Dr Roman Sidortsov, Senior Research Fellow in Energy Justice, explained in The New Statesman the challenges that energy companies such as BP and Shell would face in pulling out of huge projects in Russia and the likelihood that such decisions would lead to significant financial losses for the companies.
SPRU Associate Dr Paul Dorfman explained his concerns about the intensive fighting occurring in and around Ukrainian nuclear facilities warning that the power plants were not designed to withstand military assault.
The crisis in Ukraine has only served to highlight the need for countries to wean themselves off fossil fuel imports.
But as Benjamin Sovacool, Professor of Energy Policy in the Science Policy Research Unit at the University of Sussex Business School, explained to CNBC, energy policy has traditionally been low down on voters’ list of concerns and so politicians are not willing to risk political capital on changes that might bring short-term upheaval but long-term gains.
He also spoke with Nigel Farage on GB News discussing the prospect of the UK becoming completely self-reliant in energy. Prof Sovacool said transitioning from Russian oil and gas would take at least year and that the UK has options to diversify away from Russian gas which would not require domestic onshore gas production which would put the Government at odds with its own climate change targets.
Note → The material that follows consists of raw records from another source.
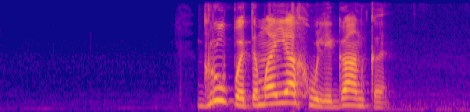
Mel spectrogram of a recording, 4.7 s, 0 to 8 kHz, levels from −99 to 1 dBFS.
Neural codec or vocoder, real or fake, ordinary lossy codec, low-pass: none; real; none; 7.2 kHz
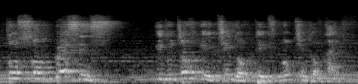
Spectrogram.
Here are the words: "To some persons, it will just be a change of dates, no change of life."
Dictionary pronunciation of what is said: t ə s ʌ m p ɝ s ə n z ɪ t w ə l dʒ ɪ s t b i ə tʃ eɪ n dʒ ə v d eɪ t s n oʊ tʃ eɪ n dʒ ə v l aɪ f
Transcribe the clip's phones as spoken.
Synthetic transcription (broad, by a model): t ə s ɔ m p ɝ s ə n s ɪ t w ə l dʒ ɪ s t b i ə tʃ eɪ n dʒ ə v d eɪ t n oʊ tʃ eɪ n dʒ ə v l aɪ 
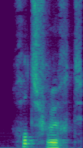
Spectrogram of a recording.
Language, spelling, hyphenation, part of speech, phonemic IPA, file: Dutch, godsvrucht, gods‧vrucht, noun, /ˈɣɔts.frʏxt/, Nl-godsvrucht.ogg
- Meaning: piety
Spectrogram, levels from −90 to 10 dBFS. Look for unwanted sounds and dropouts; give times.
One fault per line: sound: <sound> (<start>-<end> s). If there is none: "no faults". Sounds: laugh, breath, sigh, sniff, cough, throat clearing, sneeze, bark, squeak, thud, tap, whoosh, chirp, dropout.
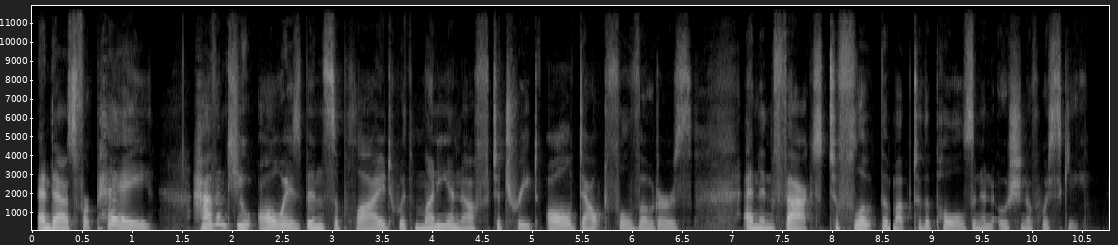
sound: dropout (8.6-8.6 s)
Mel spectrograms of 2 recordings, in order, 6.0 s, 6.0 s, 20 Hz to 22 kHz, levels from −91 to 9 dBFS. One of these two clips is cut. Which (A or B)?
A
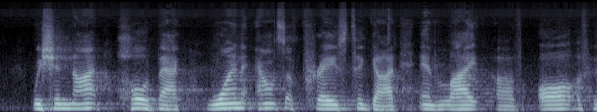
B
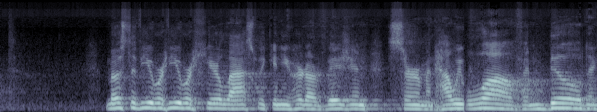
B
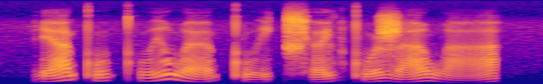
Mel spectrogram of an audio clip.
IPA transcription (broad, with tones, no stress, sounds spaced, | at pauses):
ɾʲ a˨˥ kʷʼ ə˨˥ kʷʰ i˨˥ w ɜ˨˩˦ kʷʼ i˨˩˦ t͡ɕʰ ə˨˥ lʲ kʷʼ ə˨˥ ʐ a˨˥ w a˨˩˦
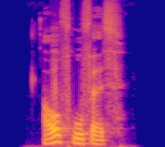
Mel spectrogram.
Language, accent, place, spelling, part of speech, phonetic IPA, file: German, Germany, Berlin, Aufrufes, noun, [ˈaʊ̯fˌʁuːfəs], De-Aufrufes.ogg
- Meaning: genitive singular of Aufruf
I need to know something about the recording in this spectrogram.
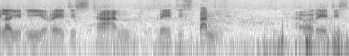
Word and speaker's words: Registan: Registan is pronounced "Registan."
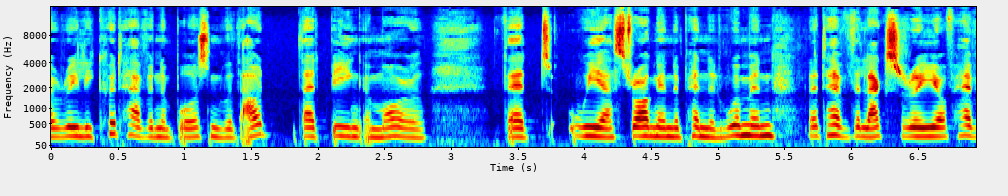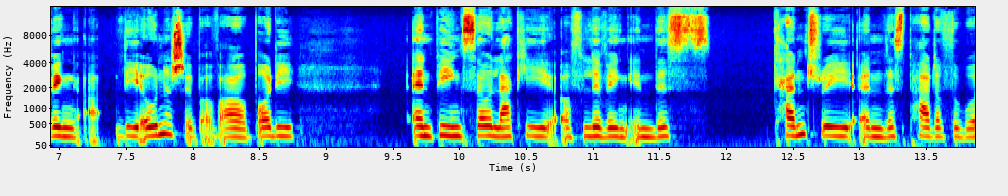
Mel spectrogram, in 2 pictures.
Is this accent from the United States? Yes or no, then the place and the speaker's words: no; Germany; I grew up in Germany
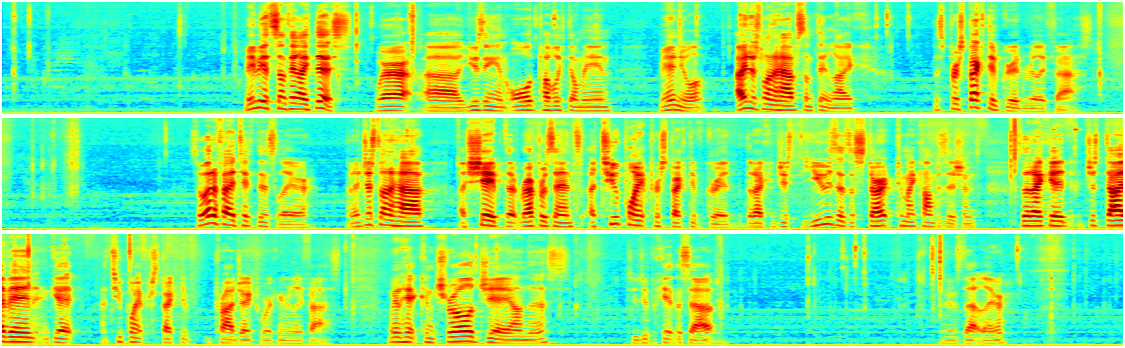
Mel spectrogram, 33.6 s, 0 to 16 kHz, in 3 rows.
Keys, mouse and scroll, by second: 0.1 alt+Tab, 1.4-1.8 scroll down 6, 1.8-3.5 scroll up 15, 3.5 scroll, 4.1 click, 5.5 click, 6.1-6.8 scroll, 7.4 click, 7.6-9.2 typing, 8.8 ctrl+click, 9.8 ctrl+click, 10.1 scroll down 4, 10.5-11.6 scroll up 7, 13.8 scroll, 15.2 click, 15.8-16.6 scroll, 26.1 scroll up 10, 27.9 scroll, 28.0 ctrl+j, 28.9-29.6 scroll, 31.0 ctrl+click, 31.5 ctrl+d, 32.7 click, 32.9-33.6 scroll.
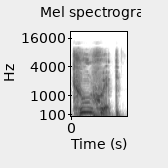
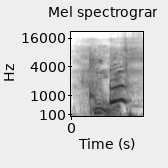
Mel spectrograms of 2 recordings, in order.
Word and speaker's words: Cool Whip: Whip yeah cool whip Cool Whip Cool Whip Cool Whip Cool Whip you're saying that weird why are you putting so much emphasis on the H what are you talking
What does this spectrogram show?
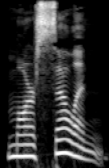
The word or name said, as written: marcellon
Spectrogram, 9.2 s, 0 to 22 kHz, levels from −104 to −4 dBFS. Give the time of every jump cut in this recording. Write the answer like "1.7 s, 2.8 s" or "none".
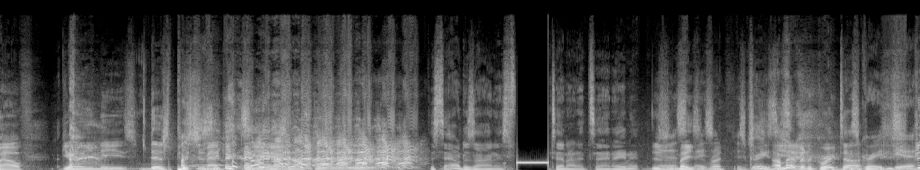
4.1 s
SPRU associate Dr Paula Kivimaa explained to the BBC that the need to make quick decisions on ending Russian energy dependence was not necessarily conducive with clear long-term planning. Dr Kivimaa also told Time magazine that the Ukrainian invasion would be seen as a major turning point in global energy policy.
Personal and emotional impact
The conflict has been particularly troubling for members of our University community who have loved ones in Ukraine.
Prior to the outbreak of war, Dr Yuliya Kyrychko and Dr Konstantin Blyuss from the School of Mathematical and Physical Sciences expressed their hope that President Putin would see sense and not launch the offensive he had been threatening for weeks which would put members of their families in harms’ way.
Law student Anna Maria Szalay explained her fears for her elderly grandmother Svetlana trapped in the Ukrainian capital Kyiv as a huge Russian force bore down on the city.
Anna told journalists: "I think the attitude there is just a lot of fear, and a lot of hope, because that is all you have."